The son of a grocer, Peter Yealands spent his formative years doing “all the stuff that Kiwi boys do: hard labour, fencing … essentially I sold my brawn for a couple of years.” From trading hay to building bridges and farming mussels and deer, Peter found himself pioneering many industries that are today considered New Zealand institutions – in fact, a number of his ventures were country firsts, naturally requiring a degree of innovation and creativity.
It’s this forward-thinking attitude that Peter brought to winemaking when he stumbled into the industry via a patch of Marlborough parkland.
“I got into winemaking in a funny way. I bought a block of land just on the outskirts of a little town here in Blenheim. It was a wasteland … I cleaned up the wilderness and made it into a terrific park-like setting. I didn’t really know what to put in the flat area; grapes were in vogue at that time in Marlborough, so I finally decided I’d put some vines in. I didn’t have a clue what to do or how to go about it, but I picked up from others and learnt along the way.”

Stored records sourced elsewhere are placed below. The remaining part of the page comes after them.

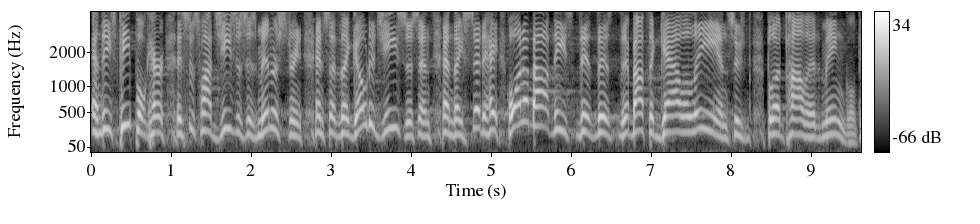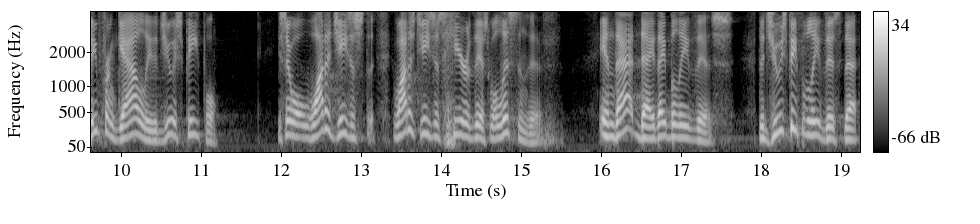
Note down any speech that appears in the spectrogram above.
And these people, this is why Jesus is ministering. And so they go to Jesus and, and they said, Hey, what about these this, this, about the Galileans whose blood Pilate had mingled? People from Galilee, the Jewish people. You say, well, why did Jesus why does Jesus hear this? Well, listen to this. In that day, they believed this. The Jewish people believed this that,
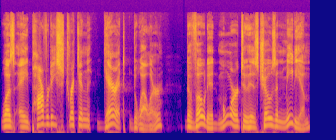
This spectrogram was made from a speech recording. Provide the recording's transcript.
was a poverty stricken garret dweller devoted more to his chosen medium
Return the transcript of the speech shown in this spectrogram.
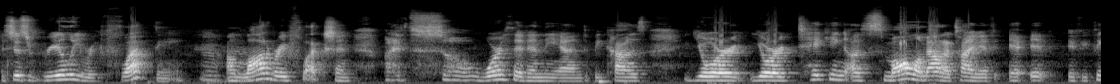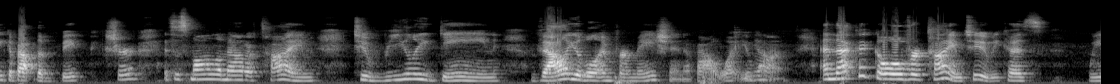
It's just really reflecting, mm-hmm. a lot of reflection, but it's so worth it in the end because you're you're taking a small amount of time. If if if you think about the big picture, it's a small amount of time to really gain valuable information about what you yeah. want. And that could go over time too because we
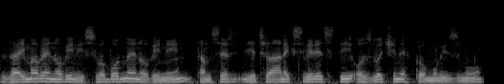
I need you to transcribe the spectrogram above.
zajímavé noviny, svobodné noviny, tam se je článek svědectví o zločinech komunismu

Falling in love with the industry, Peter grew his empire from that small vineyard – which he still owns today – to a much larger estate in the upper valley of Marlborough, which he developed into a 300-hectare property that he eventually sold to another wine company.
Not wanting to leave the industry, Peter began eyeing land in Seaview, just outside of Seddon in the Awatere Valley. “I bought one farm and started developing that. It was rolling hill country, and in New Zealand at the time, there were no vineyards on rolling hills – they were all on flat land because we just didn’t have the techniques for developing vineyards on hill country.”
Never afraid of a challenge, Peter was determined to find a way to cultivate the land: he introduced a type of GPS system to the farm’s practices, allowing his team to control operations from the seat of a tractor. “That revolutionised large-scale planting of vineyards in New Zealand,” says Peter. “It’s what made the Awatere Valley the fastest growing horticulture region in New Zealand.”
From here, Peter purchased eight adjoining farms over six years – fifteen hundred hectares that now make up the Yealands estate. “Initially, we planted all sorts of varieties of grapes; new varieties that we’d never had on the South Island before. I was selling grapes on spot markets, to big companies. I didn’t have any interest in having a winery whatsoever, as I was a farmer first and foremost.”
But in 2007, he gave in to temptation and spent a year building the winery that stands today. Over the years, Yealands went on to carve out a niche in many different areas, including becoming the first New Zealand company to introduce wine in plastic bottles. Moving into areas that other wine companies was afraid to go also gave Peter the opportunity to strengthen the Yealands brand, which has today made his estate the sixth-largest producer in New Zealand. “We’ve received all of the accolades that we aspired to from day one. We’ve done very, very well and we’re not there yet.”
A FAMILY AFFAIR
“We live in the middle of the vineyard; always have,” says Peter, whose son has a house next door to Peter’s on the estate; his daughter is one of the company’s business development managers. We live right amongst the workshop, where all the tractors come and go, among the dust. I wouldn’t have it any other way.”
Being in the thick of it means that Peter enjoys an intimate relationship with the land. “There’s not a metre of this vineyard that I don’t know. I’ve developed most of it, and I’ve been truly connected. When I come back from travels, the first thing I do is drive around the vineyard and see what’s changed while I’ve been away. Even before I give my wife a cuddle, which annoys her!”
Having such a deep connection with the land has also inspired Peter to try different, if not unconventional, growing techniques, including music therapy for the vines. “When I came up with that idea, my marketing manager said I was crazy! … But it has been proven that plants can pick up sound waves and sound waves come from noise and music … There’s absolutely no downside to it. At times I’ve got 240 or so people working in our vineyard. We’ve got eight speakers all waffling music around the vineyard. And the staff all love singing along to the music.”
SUSTAINABILITY & INNOVATION
“Well, sustainability is our ethos and everyone who works here is proud of that. We all think of ways and ideas to do things more sustainably,” says Peter. On the estate, this translates to using bio-diesel and hydrogen-generators in tractors, to having one of the largest solar operations in the country, alongside three wind generators.
“We’re also building an autonomous tractor that doesn’t need an operator on it. We’ve been working on that for about three years. Another thing we’ve been doing is we’re making bio-char out of our grape pulp, instead of putting it all in our compost.
I’m proud of what we’ve done. So it’s onward and upwards.”